Hypovitaminosis A- Inadequate amounts of vitamin A in the turtle’s diet can lead to swollen/sunken eyes, raw skin, loss of appetite and lethargy. Correct vitamin A deficiency by providing supplements and relying on a good well-rounded commercial diet. Also, visit the vet.
Pyramided Shell– The main reason why turtle keepers are advised to not overfeed their turtle and to stick to a regular feeding schedule is to prevent overgrowth.
Overgrowth leads to the scutes on the carapace growing vertically more quickly than they do horizontally. When notice early (in the first 2 years of the turtle’s life), shell pyramiding can be corrected.
Infection – Skin, shell and ear infection can be both unsightly and harmful to the turtle. This is usually down to poor husbandry, in particular, unhygienic tank water. To prevent this, change the water in the aquarium regularly and provide a powerful filter.
Cuts and bruises – Pinpointing the cause of a cut or a bruise can be difficult but must be done when your pet black knobbed map turtle appears to have them. If it’s a sharp edge in the aquarium, remove the object with a sharp edge. If it’s a fellow rank mate causing the bruising and cuts, relocate the aggressive turtle.
Pricing and Availability

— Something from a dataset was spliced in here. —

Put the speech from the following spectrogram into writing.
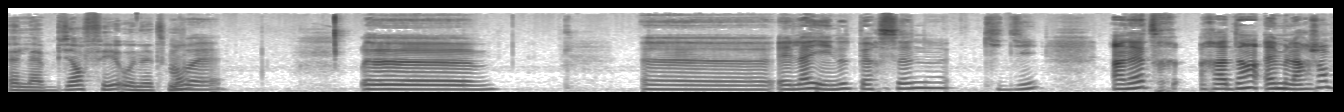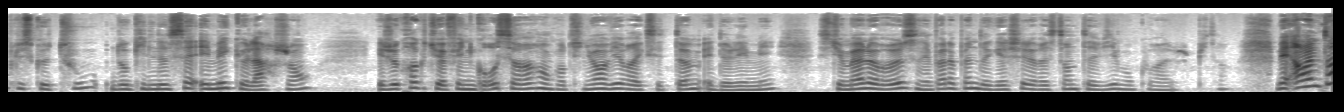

The black knobbed map turtle is one of the more popular map turtles kept as pets. This may be because they are small turtles and require less space than other map turtles do. Regardless of the reason, the black knobbed map turtle is easy to find. The best bet of a healthy baby black knobbed map turtle is through a breeder.
Some online sites where you can get in touch with reputable breeders include Turtle Source, Fresh Marine, and Underground reptiles. The black knobbed map turtle generally costs between $100 and $200.
On the IUCN Red List, the Graptemys nigrinoda has a lower risk status of near threatened. As such, although they may not be threatened at the moment, they will be in the future if they are protected.
The main threats to the wild populations of the species include habitat degradation and human activities. Humans are known to remove logs on shorelines. Logs that the species bask on. Also, fishing equipment such as hoop nets, and trotlines may accidentally keep members of the species.
The small black knobbed map turtle is a wonderful pet to keep. They are lively, hardy and full of energy. Feeding them is easy and they require small aquariums.
However, when acquiring a turtle, it is important to keep in mind that, they are display pets. Unlike with other reptiles such as snakes and even bearded dragons, the map turtle gets extremely stressed when held.
Ensure aquarium conditions are kept right and they are well-fed but not overfed. If you have any suggestions or questions, leave a comment.
Judith Bautista Garcia
Friday 28th of August 2020
How often I have to feed my turtle, once a day or two? and how much ? thank you.